Struggling with Live-Stream? A Different Way to Have Liturgy at Home

by | Apr 17, 2020 | Faith & Family, Prayers, Spirituality

“Watching the liturgy on a screen just isn’t the same experience.” 

I have heard many people speak this honest reflection over the past few weeks. And it’s true! Of course it’s not the same experience, and it can’t be. That’s part of what is making this extended period of sheltering-in-place so difficult. We simply can’t experience liturgy in the same way.

But that’s not entirely true. There is an underutilized form of Catholic liturgy that we can experience in the same way (or at least a similar way) throughout these days. And that’s the Liturgy of the Hours. Are you familiar with this form of prayer?

If it’s new for you, consider this an invitation to experience another form of Catholic liturgy that might help you through this time of physical distancing. 

How can you learn more about this form of prayer? Here are some suggested steps:

  1. Give this article a read: “Catholic 101: Intro to the Liturgy of the Hours.” If you are unfamiliar with the Liturgy of the Hours altogether, it’s a perfect introduction.
  2. Download an app that includes the Liturgy of the Hours, like iBreviary. It’s free!
  3. Look up a YouTube video tutorial that walks you through the steps of praying it. Here’s a video that shows you how to pray it specifically with the iBreviary app from step 2. Isn’t that helpful??
  4. Give it a try! 

These prayers can be prayed in common with others that you are sheltering with, like your spouse, other family members, or roommates. Or they can be prayed individually. One of the great benefits is that you can pray this anywhere, with anyone. It’s also a very participatory prayer. When praying it with others, one person takes the lead, but everyone joins in. 1 Most importantly, when we pray the Liturgy of the Hours, we join in the prayer of the whole church.

Why bother? Just take a look at what the General Instruction for the Liturgy of the Hours has to say about it: 

Our sanctification is accomplished and worship is offered to God in the liturgy of the hours in such a way that an exchange or dialogue is set up between God and us, in which “God is speaking to his people … and his people are responding to him by both song and prayer.”

Those taking part in the liturgy of the hours have access to holiness of the richest kind through the life-giving word of God, which in this liturgy receives great emphasis. Thus its readings are drawn from sacred Scripture, God’s words in the psalms are sung in his presence, and the intercessions, prayers, and hymns are inspired by Scripture and steeped in its spirit.

Hence, not only when those things are read “that are written for our instruction” (Rom 15:4), but also when the Church prays or sings, faith is deepened for those who take part and their minds are lifted up to God, in order to offer him their worship as intelligent beings and to receive his grace more plentifully.

Do you need any more motivation than that??

This form of prayer could be especially helpful for families during this time when public Masses aren’t available.

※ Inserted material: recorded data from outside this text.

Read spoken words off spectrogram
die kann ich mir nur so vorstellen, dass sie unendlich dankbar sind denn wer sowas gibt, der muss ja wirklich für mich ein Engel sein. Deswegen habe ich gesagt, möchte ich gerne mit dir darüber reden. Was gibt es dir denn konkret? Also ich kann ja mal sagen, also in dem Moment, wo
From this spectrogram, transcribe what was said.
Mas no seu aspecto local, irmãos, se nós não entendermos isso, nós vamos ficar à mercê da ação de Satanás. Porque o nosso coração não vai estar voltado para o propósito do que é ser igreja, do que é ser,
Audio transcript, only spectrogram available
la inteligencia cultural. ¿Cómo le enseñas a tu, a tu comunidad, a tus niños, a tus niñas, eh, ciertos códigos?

As the General Instruction says, “It is of great advantage for the family, the domestic sanctuary of the Church, not only to pray together to God but also to celebrate some parts of the liturgy of the hours as occasion offers, in order to enter more deeply into the life of the Church.”

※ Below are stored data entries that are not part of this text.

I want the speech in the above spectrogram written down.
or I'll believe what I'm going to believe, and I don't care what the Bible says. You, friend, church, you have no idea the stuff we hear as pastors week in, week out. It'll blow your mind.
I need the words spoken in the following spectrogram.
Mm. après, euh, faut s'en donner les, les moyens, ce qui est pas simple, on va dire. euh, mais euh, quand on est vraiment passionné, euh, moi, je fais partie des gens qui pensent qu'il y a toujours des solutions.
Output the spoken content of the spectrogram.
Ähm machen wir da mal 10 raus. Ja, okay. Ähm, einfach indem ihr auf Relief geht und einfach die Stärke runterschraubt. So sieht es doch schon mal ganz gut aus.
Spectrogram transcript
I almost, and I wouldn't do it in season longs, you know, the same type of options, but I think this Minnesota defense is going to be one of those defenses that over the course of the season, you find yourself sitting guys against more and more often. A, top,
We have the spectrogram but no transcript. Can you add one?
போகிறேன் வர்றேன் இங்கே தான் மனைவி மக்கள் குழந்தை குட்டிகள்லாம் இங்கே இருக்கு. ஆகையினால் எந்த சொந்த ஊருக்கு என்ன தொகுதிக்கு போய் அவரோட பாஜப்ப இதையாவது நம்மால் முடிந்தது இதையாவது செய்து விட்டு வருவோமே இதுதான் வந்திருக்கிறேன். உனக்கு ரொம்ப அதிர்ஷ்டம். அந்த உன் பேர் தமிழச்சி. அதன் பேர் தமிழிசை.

So maybe before gathering with your family to watch a Mass on a screen this Sunday, you could try starting by celebrating liturgy together, in person, with no screens…using the Liturgy of the Hours. 2

The first couple of times might be haphazard, but trust me: you’ll get the hang of it. You might just find it a better form of liturgy for you than watching it on a screen. 

If ever there was a time to give it a try, that time is now.

  1. It is typical when praying the Liturgy of the Hours to split the room in half, with each side alternating reading a stanza of the psalms and canticles. So, you can do that if you have a few others joining you. In smaller groups, you could just go back and forth if you’re praying with one other person, or rotate among three if there are only three of you praying together.
  2. Given the circumstances, it’s a great idea to follow along with Sunday Masses online. Think of this article as an invitation to consider opportunities beyond that, which could complement your experience of watching a live-stream Mass at home. If you’re really struggling to engage and pray with the online Mass experience, the Liturgy of the Hours could even replace it, since the Sunday obligation has been temporarily lifted. Carefully discern what is best for you and your family.

Brian Strassburger, SJ   /   All posts by Brian